“He has a fast and creative tongue,” Gartner said. “It takes more time for us to get the canvas ready for him than it does for Van Gogh to lick off the peanut butter and smear the paint around.”
A week later, Van Gogh had made enough paintings to stage his first gallery show, which doubled as an adoption event. Gartner set up an exhibition on the deck of her Brookfield, Connecticut, home, with pastries and sparkling cider for visitors.
Unlike the human Van Gogh, who famously struggled to attract collectors during his lifetime, the newly minted artistic dog did make a few sales at the show, offering $40 canvases to benefit Happily Furever. But it was after the exhibition, when Gartner posted about it on Facebook, that his budding art career—and adoption prospects—really took off.
“Van Gogh was so excited for his big art debut over the weekend,” Gartner wrote following the opening. “He was all decked out in his Starry Night bandana and waited patiently on the deck for his guests to arrive… but only two people showed. 😢 Van Gogh put many hours and a lot of love into creating such beautiful art and we worked so hard to make this a special event.”

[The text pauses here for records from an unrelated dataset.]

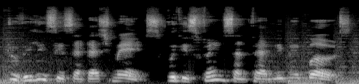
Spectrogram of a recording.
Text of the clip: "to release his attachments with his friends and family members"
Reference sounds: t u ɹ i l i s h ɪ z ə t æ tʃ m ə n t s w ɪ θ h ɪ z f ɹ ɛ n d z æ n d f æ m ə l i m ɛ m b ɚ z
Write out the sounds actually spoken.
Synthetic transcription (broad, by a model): t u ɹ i l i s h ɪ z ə t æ tʃ m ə t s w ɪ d h ɪ z f ɹ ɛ n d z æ n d f æ m ə l i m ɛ b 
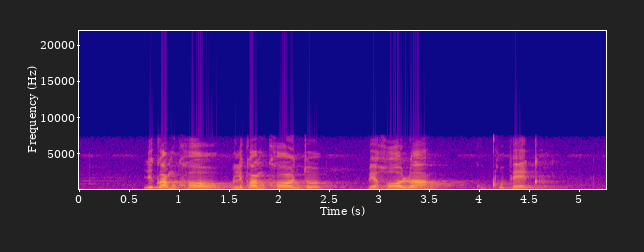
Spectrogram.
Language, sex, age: Zulu, male, 25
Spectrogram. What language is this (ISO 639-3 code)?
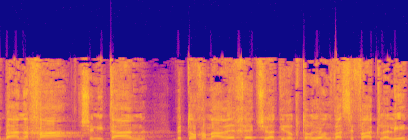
heb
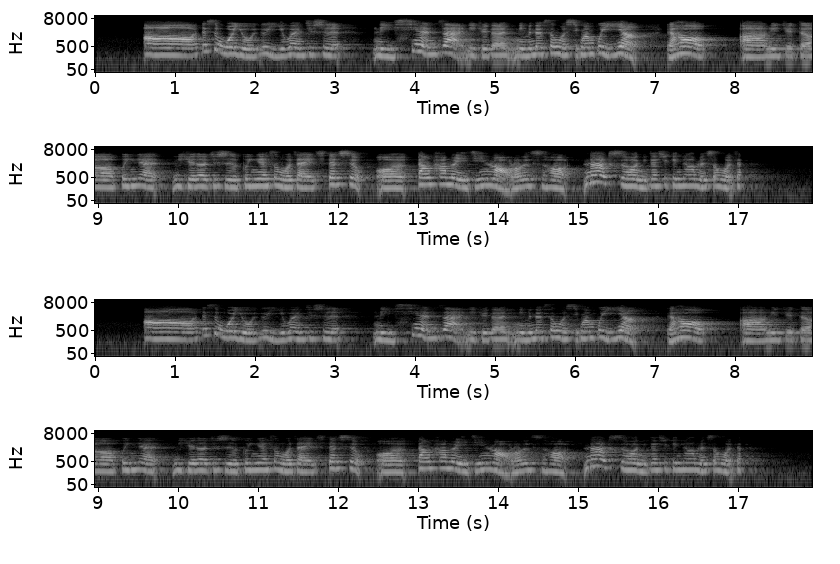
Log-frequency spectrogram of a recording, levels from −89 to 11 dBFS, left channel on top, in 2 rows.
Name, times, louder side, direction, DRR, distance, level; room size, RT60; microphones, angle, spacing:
voice 1, 0.6-3.1 3.5-6.8 7.1-7.7 8.1-17.0, left 4 dB, 60° left, 0.8 m, -28 dB
27.5 x 25.0 x 3.8 m
head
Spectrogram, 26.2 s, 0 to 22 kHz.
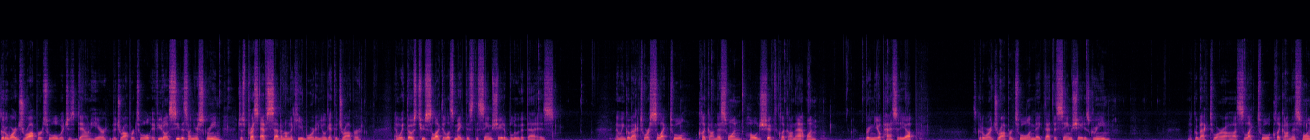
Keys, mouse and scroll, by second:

The disappointment was short-lived. The rest of Van Gogh’s 30 pieces of art sold out almost instantly, plus he received 10 commissions. News of the artistic pup’s undeniable talent spread to media company Now This, which made one of its signature short videos about Van Gogh that quickly went viral, with over 288,000 views to date on TikTok.

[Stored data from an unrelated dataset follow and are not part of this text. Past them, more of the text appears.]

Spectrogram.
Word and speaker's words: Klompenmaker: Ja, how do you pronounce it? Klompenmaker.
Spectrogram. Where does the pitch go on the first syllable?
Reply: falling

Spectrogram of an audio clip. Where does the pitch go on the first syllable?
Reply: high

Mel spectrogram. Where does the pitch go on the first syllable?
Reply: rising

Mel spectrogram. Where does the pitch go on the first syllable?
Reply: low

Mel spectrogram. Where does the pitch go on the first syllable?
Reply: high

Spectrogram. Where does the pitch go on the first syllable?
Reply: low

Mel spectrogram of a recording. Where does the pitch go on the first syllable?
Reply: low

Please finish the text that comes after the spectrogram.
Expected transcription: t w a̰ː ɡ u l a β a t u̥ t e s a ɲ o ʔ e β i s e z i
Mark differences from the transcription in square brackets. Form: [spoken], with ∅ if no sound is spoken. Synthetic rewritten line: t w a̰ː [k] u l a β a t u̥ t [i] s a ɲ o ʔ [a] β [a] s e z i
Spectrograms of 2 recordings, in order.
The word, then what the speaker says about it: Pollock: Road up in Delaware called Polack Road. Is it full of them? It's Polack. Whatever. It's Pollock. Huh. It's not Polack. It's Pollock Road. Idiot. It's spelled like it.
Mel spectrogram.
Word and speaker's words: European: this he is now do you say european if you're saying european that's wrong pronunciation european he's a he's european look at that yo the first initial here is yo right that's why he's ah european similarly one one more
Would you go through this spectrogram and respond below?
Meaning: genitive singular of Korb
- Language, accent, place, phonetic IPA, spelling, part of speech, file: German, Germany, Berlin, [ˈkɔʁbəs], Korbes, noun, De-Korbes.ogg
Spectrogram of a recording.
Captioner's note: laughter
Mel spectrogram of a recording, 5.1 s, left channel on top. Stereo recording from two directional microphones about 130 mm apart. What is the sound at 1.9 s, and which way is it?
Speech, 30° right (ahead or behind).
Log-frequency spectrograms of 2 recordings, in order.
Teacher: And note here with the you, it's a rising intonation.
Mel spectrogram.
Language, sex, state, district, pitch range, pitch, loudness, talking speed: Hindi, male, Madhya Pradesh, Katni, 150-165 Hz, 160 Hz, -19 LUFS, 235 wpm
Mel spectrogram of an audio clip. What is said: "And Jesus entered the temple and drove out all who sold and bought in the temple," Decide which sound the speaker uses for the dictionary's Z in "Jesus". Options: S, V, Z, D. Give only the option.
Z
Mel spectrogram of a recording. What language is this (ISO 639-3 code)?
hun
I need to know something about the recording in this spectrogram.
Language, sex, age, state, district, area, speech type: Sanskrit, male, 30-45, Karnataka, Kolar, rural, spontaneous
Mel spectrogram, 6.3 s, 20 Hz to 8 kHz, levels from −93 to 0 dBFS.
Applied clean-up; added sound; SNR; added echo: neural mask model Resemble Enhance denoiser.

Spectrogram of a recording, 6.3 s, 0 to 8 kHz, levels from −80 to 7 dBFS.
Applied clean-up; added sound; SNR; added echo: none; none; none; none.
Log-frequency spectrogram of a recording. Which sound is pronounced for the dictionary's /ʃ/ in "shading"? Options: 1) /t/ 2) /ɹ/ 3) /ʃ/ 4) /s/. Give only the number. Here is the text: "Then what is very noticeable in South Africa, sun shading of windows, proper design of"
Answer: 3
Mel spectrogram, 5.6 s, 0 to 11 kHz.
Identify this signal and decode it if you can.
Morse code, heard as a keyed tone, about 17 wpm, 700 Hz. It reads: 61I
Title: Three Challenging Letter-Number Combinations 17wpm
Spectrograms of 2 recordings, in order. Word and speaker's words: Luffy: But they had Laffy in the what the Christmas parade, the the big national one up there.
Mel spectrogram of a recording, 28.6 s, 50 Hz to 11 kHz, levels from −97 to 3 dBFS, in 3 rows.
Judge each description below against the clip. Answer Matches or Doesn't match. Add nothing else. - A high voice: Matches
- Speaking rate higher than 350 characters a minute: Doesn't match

An online auction followed, selling a dozen more works. In a flash, Gartner had raised over $3,000 for the nonprofit. To complete the happy ending, on the last day of the sale, foster volunteer Jessica Starowitz adopted Van Gogh. Media interest in the story has also helped other Happily Furever find families—and Van Gogh’s art career is just beginning.

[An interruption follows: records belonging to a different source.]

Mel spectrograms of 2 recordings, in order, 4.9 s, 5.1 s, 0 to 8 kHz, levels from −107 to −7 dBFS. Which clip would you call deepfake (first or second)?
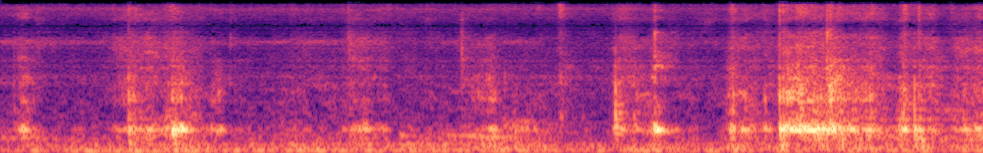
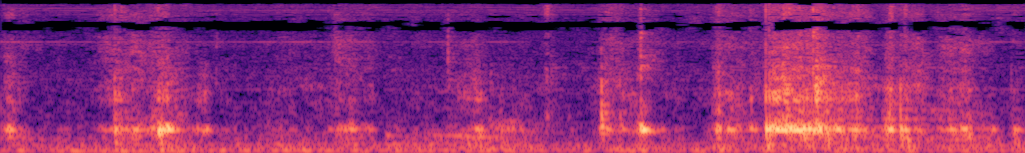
first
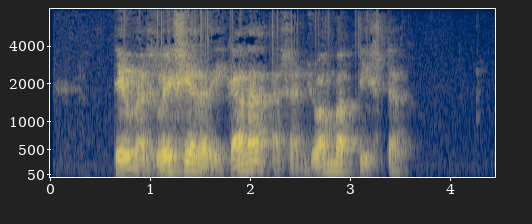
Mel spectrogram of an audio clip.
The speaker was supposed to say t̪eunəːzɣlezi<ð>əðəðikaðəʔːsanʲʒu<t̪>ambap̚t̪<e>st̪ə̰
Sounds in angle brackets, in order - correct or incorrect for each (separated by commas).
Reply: incorrect, incorrect, incorrect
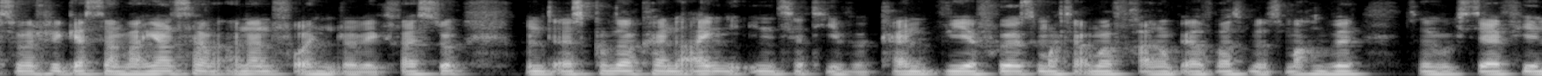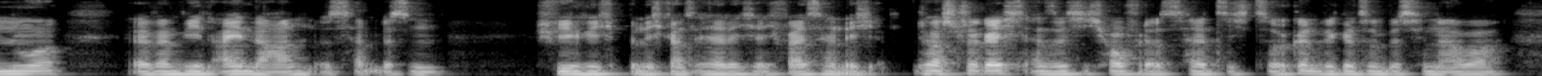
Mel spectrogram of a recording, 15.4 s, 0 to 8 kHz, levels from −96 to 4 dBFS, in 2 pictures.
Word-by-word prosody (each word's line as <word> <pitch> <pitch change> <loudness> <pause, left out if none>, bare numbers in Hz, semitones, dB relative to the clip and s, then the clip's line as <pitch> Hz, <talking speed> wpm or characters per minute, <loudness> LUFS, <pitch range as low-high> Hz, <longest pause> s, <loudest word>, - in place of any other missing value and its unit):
zum 110 - +1
Beispiel 105 +2 0
gestern, 105 -1 +3
war 95 - +3
den 100 - +4
ganzen 105 0 +4
Tag 110 -2 +1
mit 100 - -6
anderen 105 -1 +1
Freunden 95 -1 0
unterwegs, 90 -1 -2
weißt 100 0 +1
du? 110 - +1 0.3
Und 105 -1 0
es 100 0 +2
kommt 110 +1 0
auch 110 - +4
keine 105 -1 0
Eigeninitiative, 100 -3 -2
kein 100 +1 -1
wie 105 0 +5
er 100 - +5
früher 105 +2 +4
es 105 0 0
gemacht 100 -1 -1
hat, 95 - -2
immer 100 -1 +2
fragen, 95 -1 -3
ob 95 - -2
er 95 - +2
auch 95 - -5
was 100 0 -1
mit 95 - -3
uns 90 - -7
machen 95 +1 -2
will, 105 0 +3 0.2
sondern 95 -1 -2
wirklich 95 +2 -1
sehr 100 0 +5
viel 100 +1 0
nur, 105 +2 +1 0.3
äh, 95 0 0
wenn 95 0 +2
wir 100 - +4
ihn 95 - +1
einladen. 95 -2 +1
Ist 90 0 -7
halt - - -7
'n - - -9
bisschen 90 -1 -4 0.4
schwierig, 100 -2 +1
bin 95 - -4
ich 95 +1 -1
ganz 90 -2 -2
ehrlich. 95 0 0
Ich 95 +1 -5
weiß 95 +1 +1
ja 100 - 0
nicht 90 +2 -3
du 115 - 0
hast 110 -1 +3
schon 115 0 0
recht 115 -1 +5
an 100 - -1
sich. 100 0 0
Ich 105 - -6
hoffe, 100 -1 0
dass 95 +3 0
er - - -17
halt 95 0 -2
sich 95 +1 -7
zurückentwickelt, 100 +1 -1
so 100 - -1
'n - - -1
bisschen, 95 0 -2
aber, 90 +1 -4
100 Hz, 295 wpm, -23 LUFS, 95-105 Hz, 0.4 s, wie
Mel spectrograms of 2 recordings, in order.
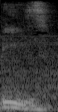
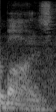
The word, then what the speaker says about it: Bies: In Dutch, his name is pronounced Bees. However, everybody and his uncle in the Hagerstown area says Peter Bies, so that's what we still say.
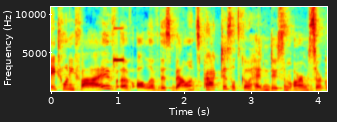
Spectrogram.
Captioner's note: timer beeps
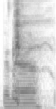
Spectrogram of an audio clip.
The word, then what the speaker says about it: Romero: Cesar Romero. Romeo, have you say his name? – Romero, yeah. The Joker.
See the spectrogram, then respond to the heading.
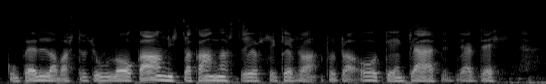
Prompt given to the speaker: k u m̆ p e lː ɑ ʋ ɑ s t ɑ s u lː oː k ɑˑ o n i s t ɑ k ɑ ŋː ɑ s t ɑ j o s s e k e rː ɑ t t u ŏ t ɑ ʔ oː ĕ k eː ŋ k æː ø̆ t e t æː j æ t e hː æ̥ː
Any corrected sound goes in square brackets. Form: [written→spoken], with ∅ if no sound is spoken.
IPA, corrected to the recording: k u m̆ p e lː ɑ ʋ ɑ s t ɑ [s→t] u lː oː k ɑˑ o n i s t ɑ k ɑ ŋː ɑ s t ɑ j o s s e k e rː ɑ [t→ʔ] t u ŏ t ɑ ʔ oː ĕ k eː ŋ k æː ø̆ t e t æː j æ t e hː æ̥ː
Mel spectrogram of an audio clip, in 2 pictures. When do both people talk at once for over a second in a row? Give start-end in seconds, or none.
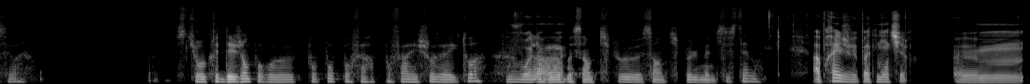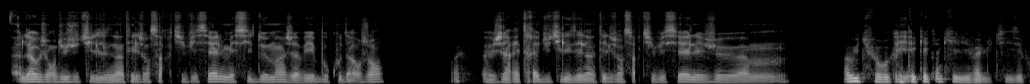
none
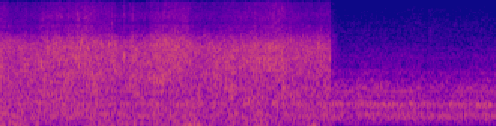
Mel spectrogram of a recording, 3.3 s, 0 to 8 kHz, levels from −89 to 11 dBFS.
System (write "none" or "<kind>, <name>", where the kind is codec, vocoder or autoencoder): none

“We’ll let him keep painting until he says he’s done with it,” Starowitz told Today. “Probably if we run out of peanut butter or liverwurst or snacks.”
Meanwhile, Van Gogh needed a new foster home because someone in the household was about to have surgery. Volunteer Jessica Starowitz had already offered to care for Van Gogh — even before his fame — and the senior cat she was fostering for the organization had just been adopted.
When Gartner asked Starowitz if she’d still like to foster Van Gogh, she immediately answered yes.
“She came over and met him, and they instantly hit it off. He loved her, and she loved him,” Gartner says. “So after she left, I texted her, ‘Is it too soon for me to ask if you would ever consider adopting him?’”
Sure enough, 48 hours later, Starowitz officially adopted Van Gogh.
“I didn’t adopt him to paint and make money off him,” Starowitz, 44, says. “I adopted him because I fell in love with him.”
They enjoy taking a 2-mile walk together each morning, playing tug in the backyard and snuggling on the couch to watch Hallmark movies. Van Gogh grunts happily whenever she scratches his rump.
Starowitz also works with a positive reinforcement trainer to help Van Gogh feel less anxious around other dogs; she documents his adventures on Instagram.
Starowitz says she’s happy to help the rescue that saved Van Gogh as much as possible and that all profits generated will always go toward the cause. She’s not interested in personal profit — though she wouldn’t mind having him paint a piece for her office once he’s filled his existing orders.
In fact, she’s a longtime fan of Vincent van Gogh’s work and has several prints in her home. Her two sons even gave her a Lego set of “The Starry Night” for Mother’s Day.
Spreading the word about fostering and adopting pets in need is an even deeper passion, though. With shelters across America overflowing with dogs and cats, Starowitz hopes Van Gogh’s extraordinary journey will inspire others to offer an animal a second chance.
“Dogs give you unconditional love, so you just return the favor,” she says. “See how fun it can be.”